From the data below, repeat exactly the lines from the line with "Decode the speech" to the line with "Read this spectrogram", both included.

▸ Stored data:
________________________________________

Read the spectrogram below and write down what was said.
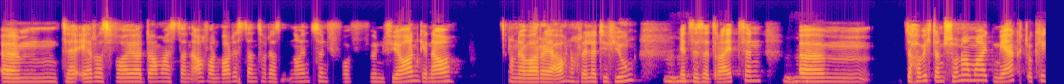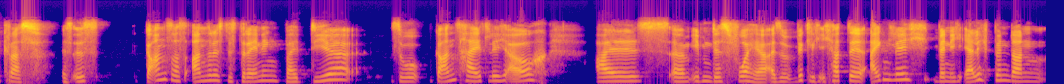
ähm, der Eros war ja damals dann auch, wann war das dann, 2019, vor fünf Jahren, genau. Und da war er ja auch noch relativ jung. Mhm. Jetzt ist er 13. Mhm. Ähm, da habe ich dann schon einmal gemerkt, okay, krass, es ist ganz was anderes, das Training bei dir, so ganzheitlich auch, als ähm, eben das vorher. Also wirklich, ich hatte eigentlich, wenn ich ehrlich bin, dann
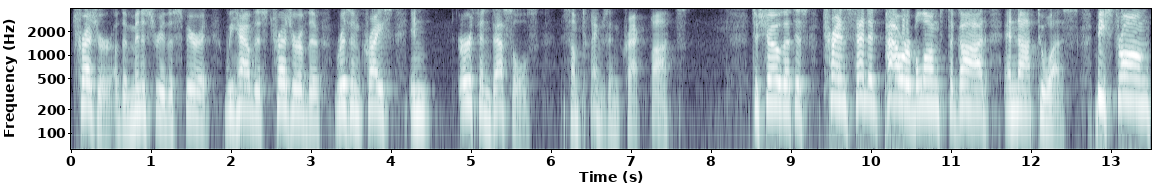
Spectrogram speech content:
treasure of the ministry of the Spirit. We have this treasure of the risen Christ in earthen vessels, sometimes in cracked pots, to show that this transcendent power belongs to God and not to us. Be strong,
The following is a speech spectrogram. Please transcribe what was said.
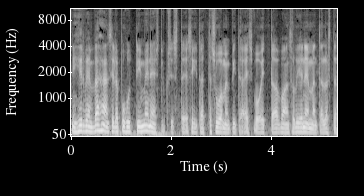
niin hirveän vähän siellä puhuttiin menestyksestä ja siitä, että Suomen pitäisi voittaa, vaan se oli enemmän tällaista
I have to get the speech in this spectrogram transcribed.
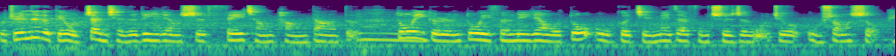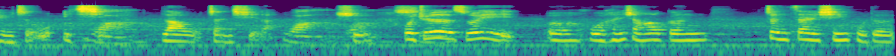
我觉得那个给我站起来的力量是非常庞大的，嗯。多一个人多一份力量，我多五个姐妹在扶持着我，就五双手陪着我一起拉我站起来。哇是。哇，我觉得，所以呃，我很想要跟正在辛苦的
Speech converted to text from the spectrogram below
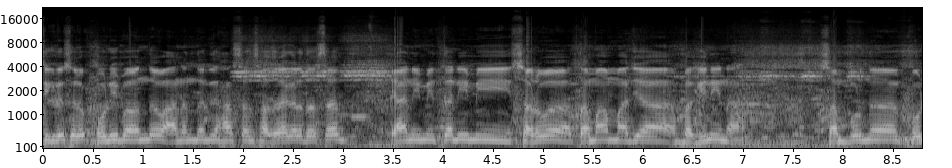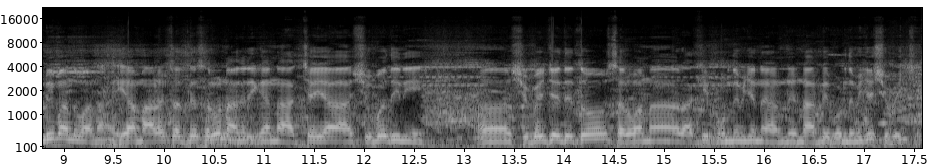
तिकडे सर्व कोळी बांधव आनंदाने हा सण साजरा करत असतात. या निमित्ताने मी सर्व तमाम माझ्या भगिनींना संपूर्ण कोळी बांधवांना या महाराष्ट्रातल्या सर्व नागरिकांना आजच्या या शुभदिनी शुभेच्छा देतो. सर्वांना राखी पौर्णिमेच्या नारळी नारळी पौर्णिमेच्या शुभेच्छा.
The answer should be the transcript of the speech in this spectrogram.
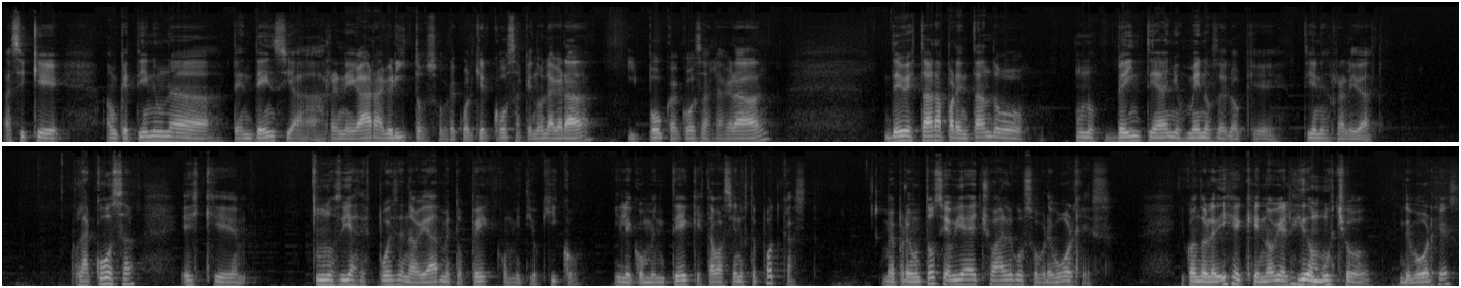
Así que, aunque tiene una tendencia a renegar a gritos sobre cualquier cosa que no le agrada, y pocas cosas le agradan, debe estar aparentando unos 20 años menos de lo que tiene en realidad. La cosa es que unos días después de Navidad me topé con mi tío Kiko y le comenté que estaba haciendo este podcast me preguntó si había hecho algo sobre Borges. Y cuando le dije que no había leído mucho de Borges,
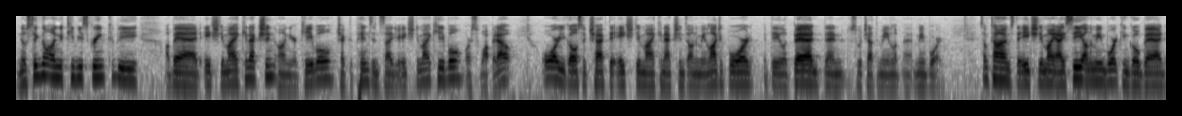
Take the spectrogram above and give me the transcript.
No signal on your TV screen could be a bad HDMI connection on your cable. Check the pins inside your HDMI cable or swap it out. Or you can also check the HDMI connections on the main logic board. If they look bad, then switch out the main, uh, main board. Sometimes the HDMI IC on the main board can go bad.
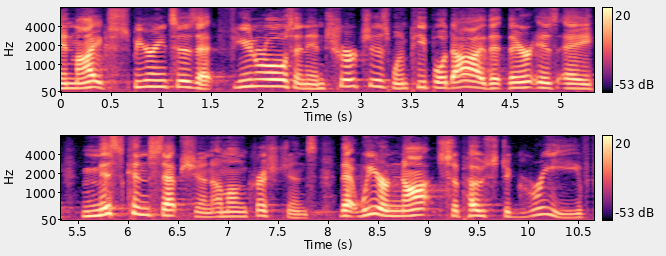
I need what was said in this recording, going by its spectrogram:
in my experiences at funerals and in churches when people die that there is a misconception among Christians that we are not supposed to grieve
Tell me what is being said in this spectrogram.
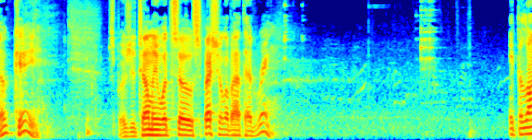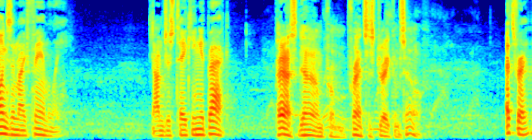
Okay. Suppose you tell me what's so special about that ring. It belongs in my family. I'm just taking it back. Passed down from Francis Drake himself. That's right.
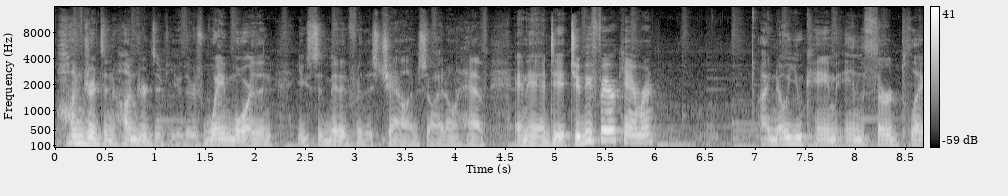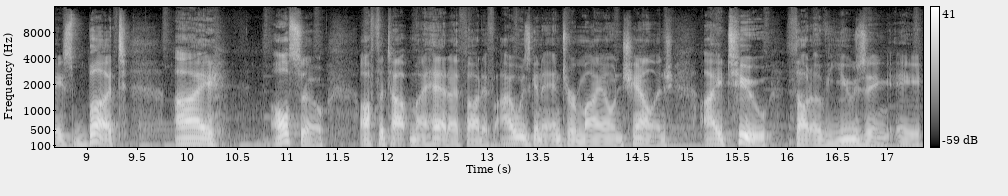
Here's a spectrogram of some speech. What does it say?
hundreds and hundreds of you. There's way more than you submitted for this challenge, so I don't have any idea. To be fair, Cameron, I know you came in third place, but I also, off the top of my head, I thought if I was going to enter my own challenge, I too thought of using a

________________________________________

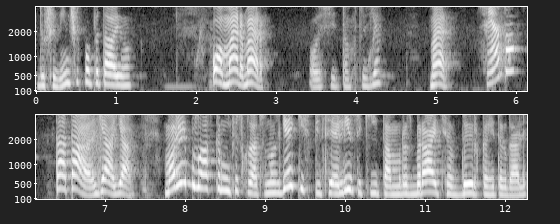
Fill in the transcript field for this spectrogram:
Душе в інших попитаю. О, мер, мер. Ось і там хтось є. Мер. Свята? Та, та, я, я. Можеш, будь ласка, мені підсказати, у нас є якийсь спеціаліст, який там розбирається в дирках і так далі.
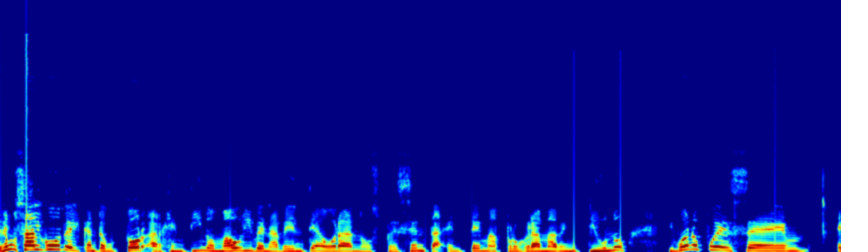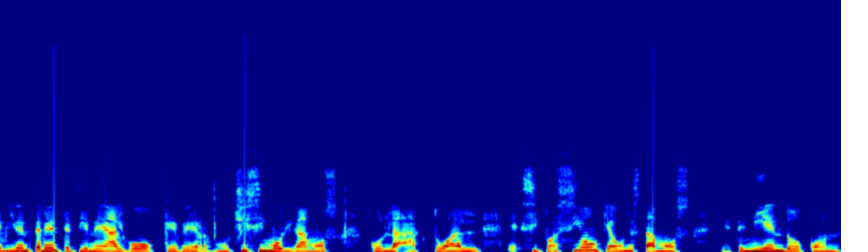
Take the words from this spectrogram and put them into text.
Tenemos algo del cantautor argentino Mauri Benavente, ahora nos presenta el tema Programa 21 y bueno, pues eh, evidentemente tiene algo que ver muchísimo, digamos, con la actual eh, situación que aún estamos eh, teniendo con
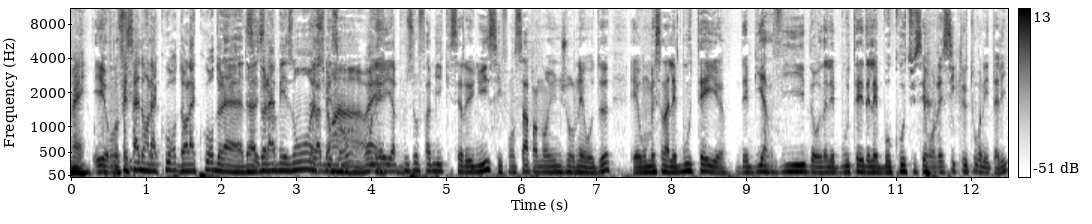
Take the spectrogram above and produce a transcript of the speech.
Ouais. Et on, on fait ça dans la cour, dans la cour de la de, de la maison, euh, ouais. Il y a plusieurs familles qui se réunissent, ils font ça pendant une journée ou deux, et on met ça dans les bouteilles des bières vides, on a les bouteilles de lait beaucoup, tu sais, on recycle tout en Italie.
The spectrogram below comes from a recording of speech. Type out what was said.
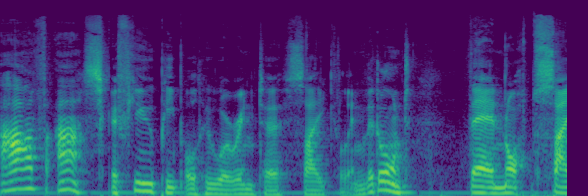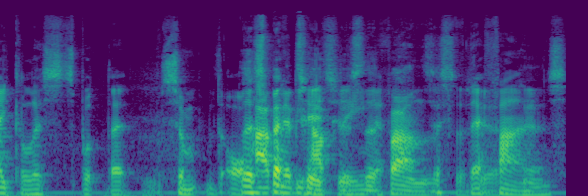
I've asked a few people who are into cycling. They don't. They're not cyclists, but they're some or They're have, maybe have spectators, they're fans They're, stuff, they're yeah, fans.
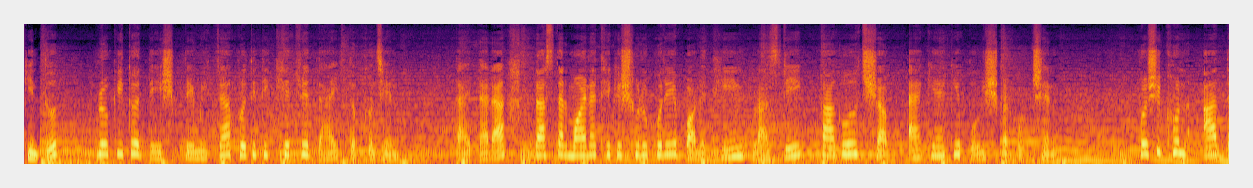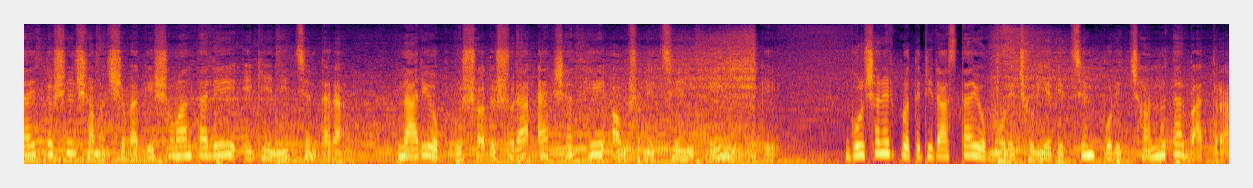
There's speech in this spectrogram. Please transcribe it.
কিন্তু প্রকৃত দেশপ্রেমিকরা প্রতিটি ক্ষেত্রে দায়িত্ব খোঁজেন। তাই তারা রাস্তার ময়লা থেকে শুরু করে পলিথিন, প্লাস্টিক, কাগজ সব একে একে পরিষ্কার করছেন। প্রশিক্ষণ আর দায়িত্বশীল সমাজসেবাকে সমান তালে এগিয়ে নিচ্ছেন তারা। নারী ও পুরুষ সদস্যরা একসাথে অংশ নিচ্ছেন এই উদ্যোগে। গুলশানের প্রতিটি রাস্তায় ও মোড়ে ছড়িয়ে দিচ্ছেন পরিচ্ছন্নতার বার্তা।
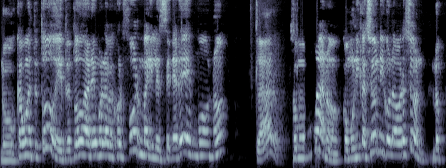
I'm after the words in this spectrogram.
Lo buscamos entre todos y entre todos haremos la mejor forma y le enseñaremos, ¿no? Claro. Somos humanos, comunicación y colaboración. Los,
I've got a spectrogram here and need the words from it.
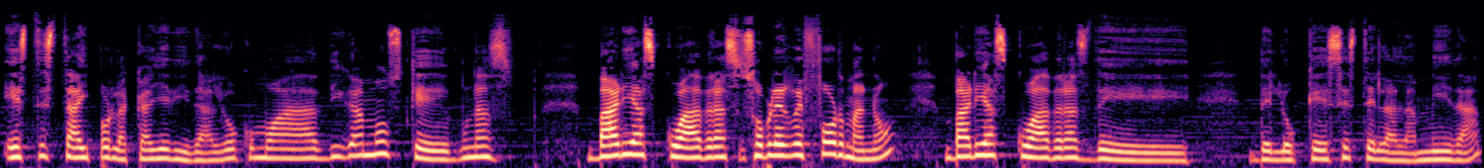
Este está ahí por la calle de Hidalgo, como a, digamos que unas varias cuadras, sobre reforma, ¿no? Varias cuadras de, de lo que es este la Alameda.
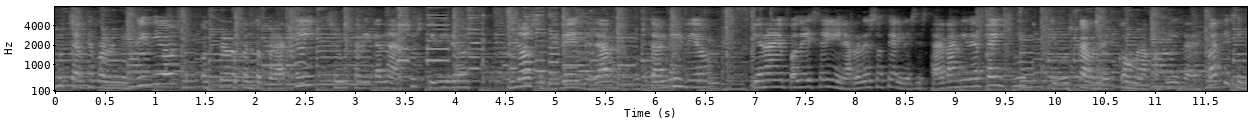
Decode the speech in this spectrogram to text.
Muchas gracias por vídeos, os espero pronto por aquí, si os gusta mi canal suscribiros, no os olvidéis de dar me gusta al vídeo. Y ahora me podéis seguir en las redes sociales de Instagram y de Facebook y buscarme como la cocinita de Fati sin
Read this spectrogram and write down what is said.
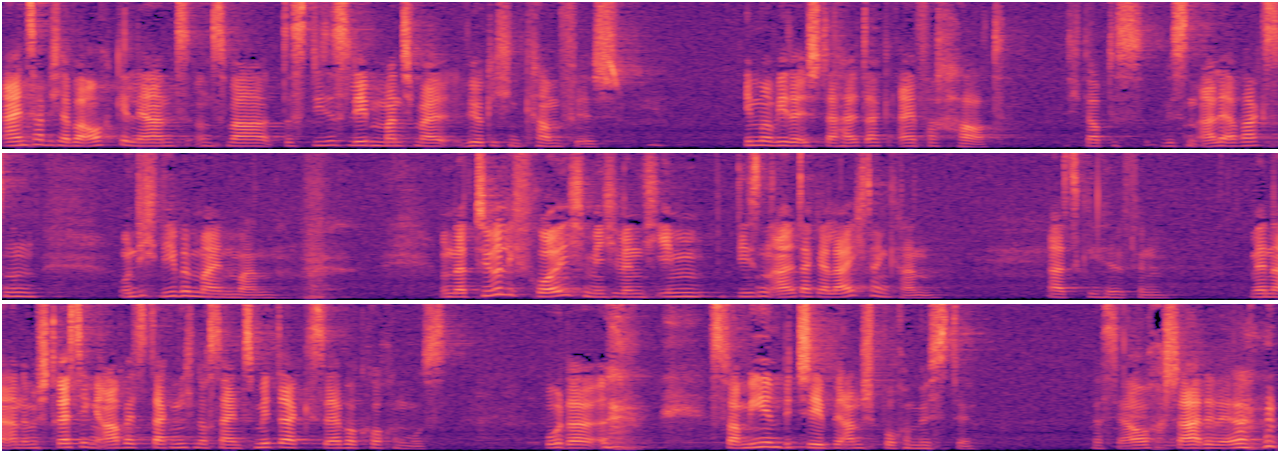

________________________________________

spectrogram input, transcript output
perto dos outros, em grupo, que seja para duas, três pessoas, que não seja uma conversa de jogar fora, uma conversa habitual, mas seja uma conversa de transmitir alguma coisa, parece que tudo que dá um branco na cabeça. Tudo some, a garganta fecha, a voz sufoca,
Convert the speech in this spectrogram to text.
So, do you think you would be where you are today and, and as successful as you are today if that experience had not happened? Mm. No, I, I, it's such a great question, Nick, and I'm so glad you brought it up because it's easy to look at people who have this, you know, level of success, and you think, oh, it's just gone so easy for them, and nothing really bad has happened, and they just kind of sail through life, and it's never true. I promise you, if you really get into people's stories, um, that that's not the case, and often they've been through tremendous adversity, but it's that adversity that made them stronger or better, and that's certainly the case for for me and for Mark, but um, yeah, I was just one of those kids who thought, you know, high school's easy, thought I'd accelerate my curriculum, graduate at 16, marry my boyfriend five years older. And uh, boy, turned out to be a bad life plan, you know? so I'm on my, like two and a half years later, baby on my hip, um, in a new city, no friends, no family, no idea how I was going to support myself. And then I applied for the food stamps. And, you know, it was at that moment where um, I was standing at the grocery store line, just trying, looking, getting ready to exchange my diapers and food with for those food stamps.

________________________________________

▸ Result:
Decode the speech in this spectrogram to text.
Muchas gracias por vídeos, os espero pronto por aquí, si os gusta mi canal suscribiros, no os olvidéis de dar me gusta al vídeo. Y ahora me podéis seguir en las redes sociales de Instagram y de Facebook y buscarme como la cocinita de Fati sin
Read this spectrogram and write down what is said.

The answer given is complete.